A word-for-word copy of the entries is the goal; leave out the pictures.

» **Entries shown**
=== Section Start ===
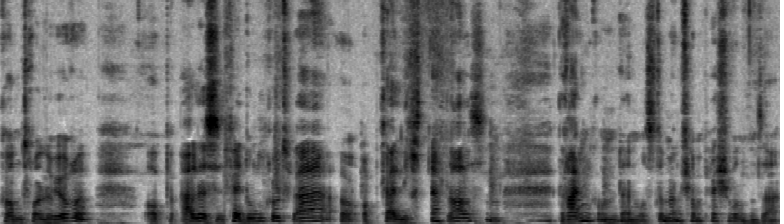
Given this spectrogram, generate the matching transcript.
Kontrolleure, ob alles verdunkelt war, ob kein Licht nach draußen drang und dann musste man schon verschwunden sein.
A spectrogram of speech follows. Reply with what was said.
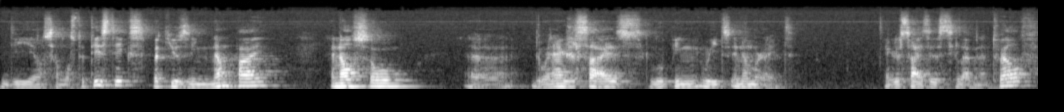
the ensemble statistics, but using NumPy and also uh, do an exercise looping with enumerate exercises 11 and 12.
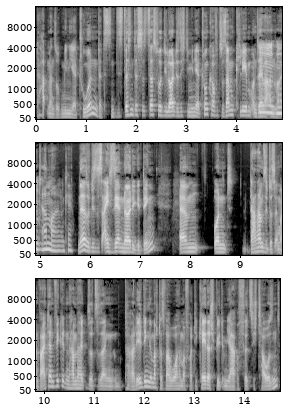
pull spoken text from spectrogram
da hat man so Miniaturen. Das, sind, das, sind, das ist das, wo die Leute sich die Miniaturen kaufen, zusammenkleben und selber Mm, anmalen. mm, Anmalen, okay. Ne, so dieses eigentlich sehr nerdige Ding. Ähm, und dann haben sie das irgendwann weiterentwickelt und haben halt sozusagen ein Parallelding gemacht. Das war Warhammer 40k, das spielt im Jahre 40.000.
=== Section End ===
» **Solution for this task**
Given this spectrogram, generate the matching transcript.
Kontrolleure, ob alles verdunkelt war, ob kein Licht nach draußen drang und dann musste man schon verschwunden sein.
A spectrogram of speech follows. Reply with what was said.
the ensemble statistics, but using NumPy and also uh, do an exercise looping with enumerate exercises 11 and 12.
pull spoken text from spectrogram
da hat man so Miniaturen. Das, sind, das, sind, das ist das, wo die Leute sich die Miniaturen kaufen, zusammenkleben und selber Mm, anmalen. mm, Anmalen, okay. Ne, so dieses eigentlich sehr nerdige Ding. Ähm, und dann haben sie das irgendwann weiterentwickelt und haben halt sozusagen ein Parallelding gemacht. Das war Warhammer 40k, das spielt im Jahre 40.000.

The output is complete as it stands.